If there is the likelihood of a backup of sewage into your home, you need to know how to plug home drains to prevent the toxic waste from flooding your home. Having a sewer backflow valve installed in your home can be a very worthwhile investment.
Most new homes have backflow or backwater check valves in the main sewer line that reduce the likelihood of this disastrous situation. Access to this is generally found on the floor near the main sewer cleanout.
With older homes, you may need to plug drains individually. There are numerous kinds of plugs, including test ball, twist plugs, pressure plugs, backflow valves, and threaded caps. This article has specific instructions for using each type of plug.
Of course, if you plug the sewer, you’ll need an alternative way to use the bathroom.
Floodwaters can be the source of all sorts of danger, and flooding is very common in the aftermath of a hurricane.
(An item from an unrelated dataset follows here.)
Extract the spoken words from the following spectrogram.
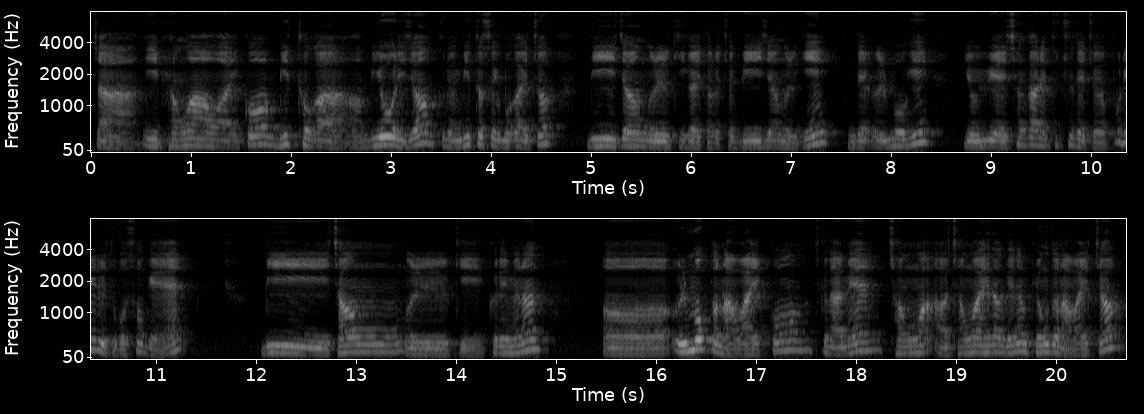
자, 이 병화와 있고, 미토가, 어, 미월이죠? 그러면 미토 속에 뭐가 있죠? 미정을기가 있다고 그랬죠. 미정을기. 근데 을목이 요 위에 천간에 투출됐죠. 뿌리를 두고 속에 미정을기. 그러면은 어, 을목도 나와 있고 그 다음에 정화 어, 정화에 해당되는 병도 나와 있죠.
Here are just a few of the risks.
- Injuring yourself on unseen debris beneath the water
- Infections from contaminants in floodwater (especially if you have any open wounds, even small ones)
- Encountering potentially dangerous wildlife such as alligators or snakes (depending on your location)
- Contracting a waterborne illness
Of course, staying out of floodwater is not always possible, especially if you have to escape an even more dangerous situation. If you absolutely MUST go through a flooded area, wear the most protective clothing possible, including sturdy, water-resistant footwear. If you have children with you, piggyback them if you can so they aren’t touching the contaminated water, then putting their hands in their mouths. When you get to safety, immediately shower thoroughly if possible. Otherwise, strip down and do a complete baby wipe bath.
What Should You Do After a Hurricane? Hunker Down.
The best advice is to hunker down if it’s safe to do so. Hopefully, you will have prepared ahead of time with food, water, and a way to pass the time.
The Bottom Line on What Should You Do After a Hurricane
Statistically speaking, you’re nearly always safer staying indoors. But you have to use your own judgment to make sure that is the best option in your situation.
Have you ever been through a hurricane? What would you tell someone who asked what should you do after a hurricane? Share your thoughts in the comments.